**** EXERCISE DATA ****

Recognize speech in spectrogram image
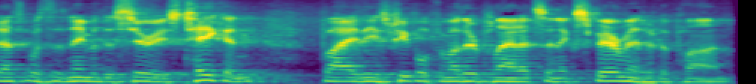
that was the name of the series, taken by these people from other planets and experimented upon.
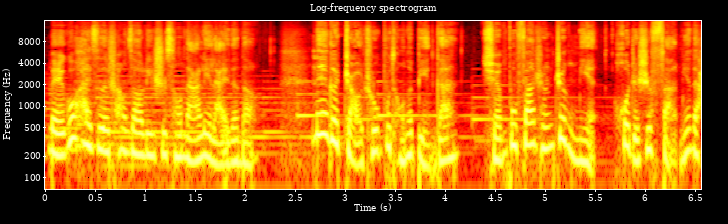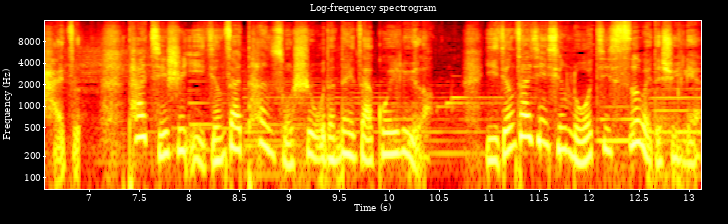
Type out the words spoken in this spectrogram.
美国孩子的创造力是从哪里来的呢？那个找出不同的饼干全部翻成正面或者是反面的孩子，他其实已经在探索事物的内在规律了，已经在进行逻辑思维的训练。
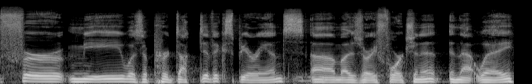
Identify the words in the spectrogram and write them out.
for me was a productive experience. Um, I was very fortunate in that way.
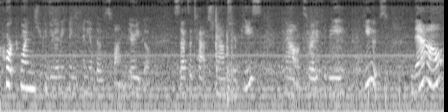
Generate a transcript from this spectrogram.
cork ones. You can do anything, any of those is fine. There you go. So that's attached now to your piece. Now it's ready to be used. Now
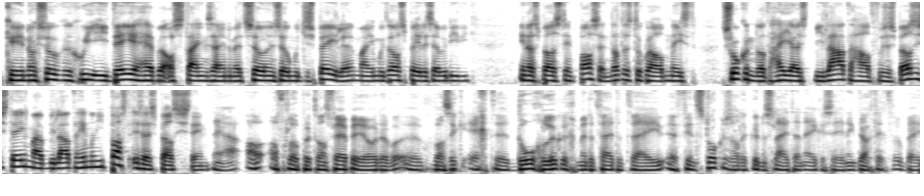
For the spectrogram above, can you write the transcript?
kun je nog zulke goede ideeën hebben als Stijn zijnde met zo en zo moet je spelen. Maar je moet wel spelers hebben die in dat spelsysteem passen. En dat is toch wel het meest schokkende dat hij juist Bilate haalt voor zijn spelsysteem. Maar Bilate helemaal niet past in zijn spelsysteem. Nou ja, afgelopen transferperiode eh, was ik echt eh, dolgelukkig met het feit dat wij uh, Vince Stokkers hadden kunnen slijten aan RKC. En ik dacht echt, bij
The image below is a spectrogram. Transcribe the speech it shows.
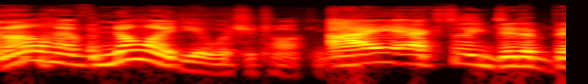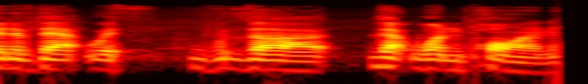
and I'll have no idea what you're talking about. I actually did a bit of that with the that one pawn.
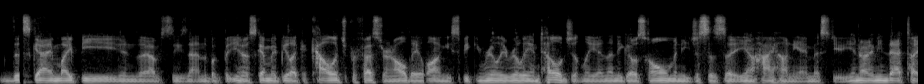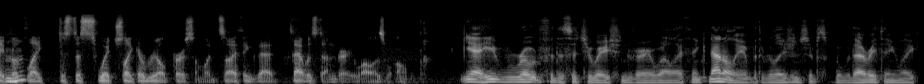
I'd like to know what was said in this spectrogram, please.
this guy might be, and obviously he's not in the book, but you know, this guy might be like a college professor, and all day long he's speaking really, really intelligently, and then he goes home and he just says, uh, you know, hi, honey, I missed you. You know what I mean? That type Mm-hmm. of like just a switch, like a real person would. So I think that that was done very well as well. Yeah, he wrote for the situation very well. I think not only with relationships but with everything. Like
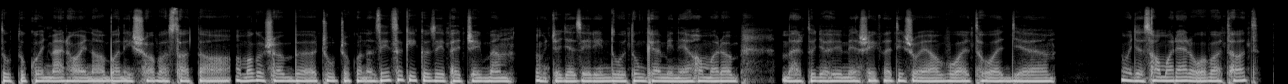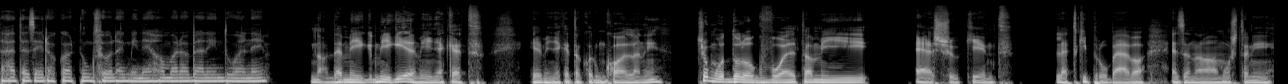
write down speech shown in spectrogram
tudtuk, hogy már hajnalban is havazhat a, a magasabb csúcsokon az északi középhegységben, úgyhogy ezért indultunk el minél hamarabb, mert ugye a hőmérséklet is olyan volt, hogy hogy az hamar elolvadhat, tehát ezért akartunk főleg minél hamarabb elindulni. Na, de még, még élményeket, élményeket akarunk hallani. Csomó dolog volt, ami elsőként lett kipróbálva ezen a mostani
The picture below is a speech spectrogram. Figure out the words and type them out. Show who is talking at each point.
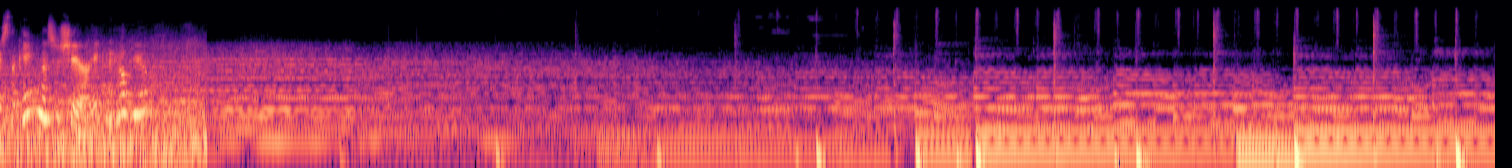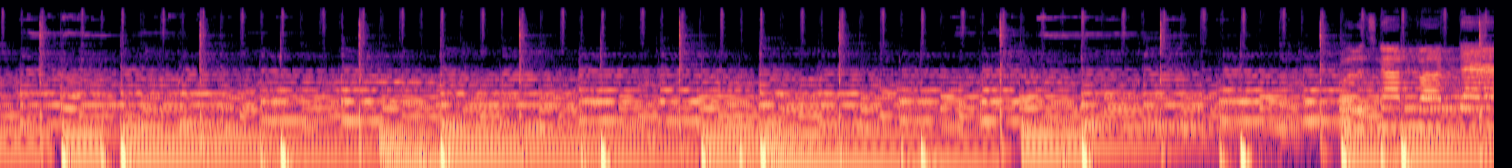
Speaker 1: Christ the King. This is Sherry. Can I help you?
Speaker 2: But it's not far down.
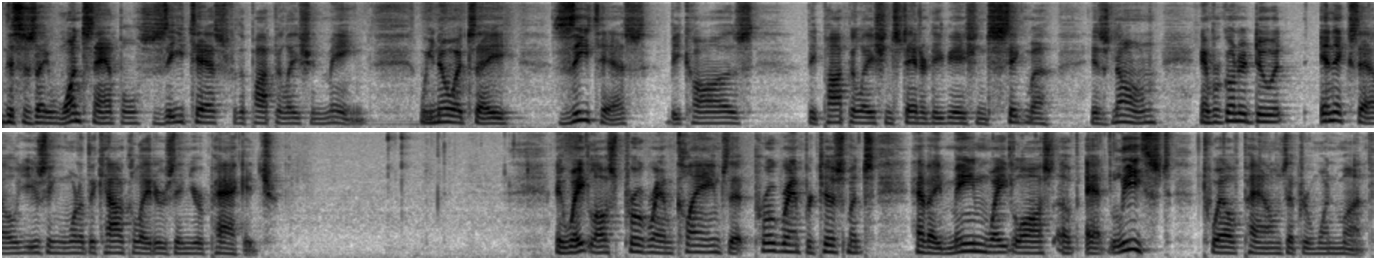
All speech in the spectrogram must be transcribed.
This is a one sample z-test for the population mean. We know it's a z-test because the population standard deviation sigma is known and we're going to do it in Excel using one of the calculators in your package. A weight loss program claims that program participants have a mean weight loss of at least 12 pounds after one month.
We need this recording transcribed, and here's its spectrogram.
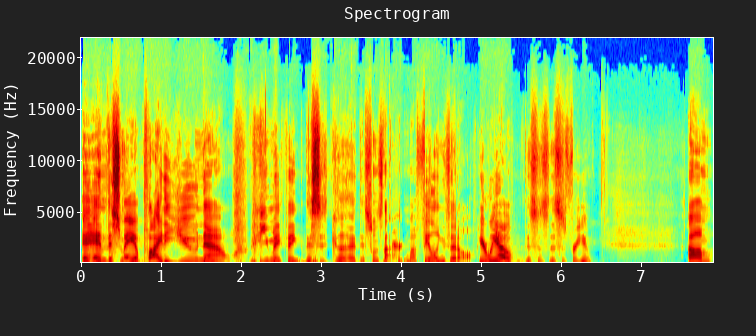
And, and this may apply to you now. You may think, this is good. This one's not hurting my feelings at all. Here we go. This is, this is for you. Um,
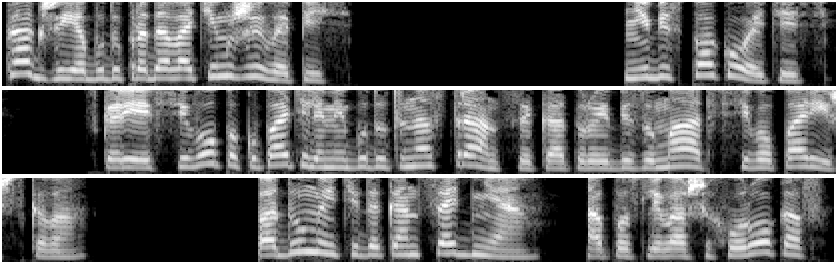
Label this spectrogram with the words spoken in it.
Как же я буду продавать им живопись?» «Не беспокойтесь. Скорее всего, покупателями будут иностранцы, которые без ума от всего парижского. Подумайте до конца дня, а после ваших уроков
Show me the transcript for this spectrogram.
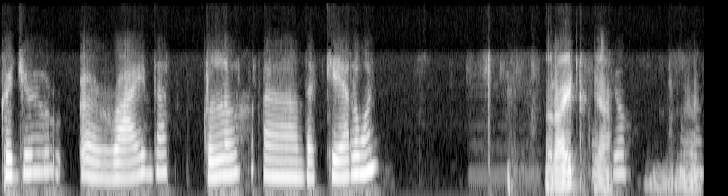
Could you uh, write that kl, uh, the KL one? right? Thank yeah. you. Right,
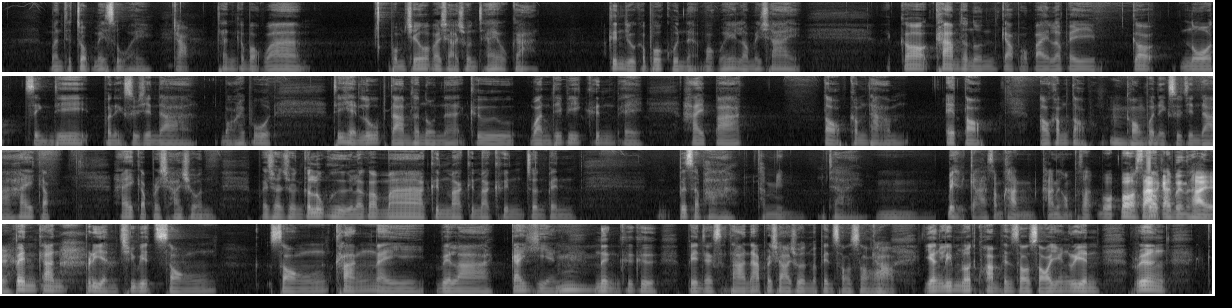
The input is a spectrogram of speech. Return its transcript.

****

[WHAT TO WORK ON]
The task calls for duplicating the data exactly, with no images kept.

[OUTPUT OF THE TASK]
Recognize speech in spectrogram image
that was the name of the series, taken by these people from other planets and experimented upon.
Type out the words spoken in this spectrogram.
美国孩子的创造力是从哪里来的呢？那个找出不同的饼干全部翻成正面或者是反面的孩子，他其实已经在探索事物的内在规律了，已经在进行逻辑思维的训练。
Identify the words in the spectrogram and write them out.
for me was a productive experience. Um, I was very fortunate in that way.
Generate a transcript from this spectrogram.
cork ones. You can do anything, any of those is fine. There you go. So that's attached now to your piece. Now it's ready to be used. Now
For the spectrogram above, can you write the transcript?
kun je nog zulke goede ideeën hebben als Stijn zijnde met zo en zo moet je spelen. Maar je moet wel spelers hebben die in dat spelsysteem passen. En dat is toch wel het meest schokkende dat hij juist Bilate haalt voor zijn spelsysteem. Maar Bilate helemaal niet past in zijn spelsysteem. Nou ja, afgelopen transferperiode eh, was ik echt eh, dolgelukkig met het feit dat wij uh, Vince Stokkers hadden kunnen slijten aan RKC. En ik dacht echt, bij
The image below is a spectrogram. Transcribe the speech it shows.
and I'll have no idea what you're talking about. I actually did a bit of that with the that one pawn.
I'd like to know what was said in this spectrogram, please.
this guy might be, and obviously he's not in the book, but you know, this guy might be like a college professor, and all day long he's speaking really, really intelligently, and then he goes home and he just says, uh, you know, hi, honey, I missed you. You know what I mean? That type Mm-hmm. of like just a switch, like a real person would. So I think that that was done very well as well. Yeah, he wrote for the situation very well. I think not only with relationships but with everything. Like
write down speech shown in spectrogram
tudtuk, hogy már hajnalban is havazhat a, a magasabb csúcsokon az északi középhegységben, úgyhogy ezért indultunk el minél hamarabb, mert ugye a hőmérséklet is olyan volt, hogy hogy az hamar elolvadhat, tehát ezért akartunk főleg minél hamarabb elindulni. Na, de még, még élményeket, élményeket akarunk hallani. Csomó dolog volt, ami elsőként lett kipróbálva ezen a mostani
The picture below is a speech spectrogram. Figure out the words and type them out. Show who is talking at each point.
Speaker 1: Christ the King. This is Sherry. Can I help you?
Speaker 2: But it's not far down.
All speech in the spectrogram must be transcribed.
This is a one sample z-test for the population mean. We know it's a z-test because the population standard deviation sigma is known and we're going to do it in Excel using one of the calculators in your package. A weight loss program claims that program participants have a mean weight loss of at least 12 pounds after one month.
We need this recording transcribed, and here's its spectrogram.
And, and this may apply to you now. You may think, this is good. This one's not hurting my feelings at all. Here we go. This is, this is for you. Um,
Label this spectrogram with the words spoken in it.
Как же я буду продавать им живопись?» «Не беспокойтесь. Скорее всего, покупателями будут иностранцы, которые без ума от всего парижского. Подумайте до конца дня, а после ваших уроков
Show me the transcript for this spectrogram.
Could you uh, write that kl, uh, the KL one? right? Thank yeah. you. Right,
The input is a spectrogram of speech. Return its transcript.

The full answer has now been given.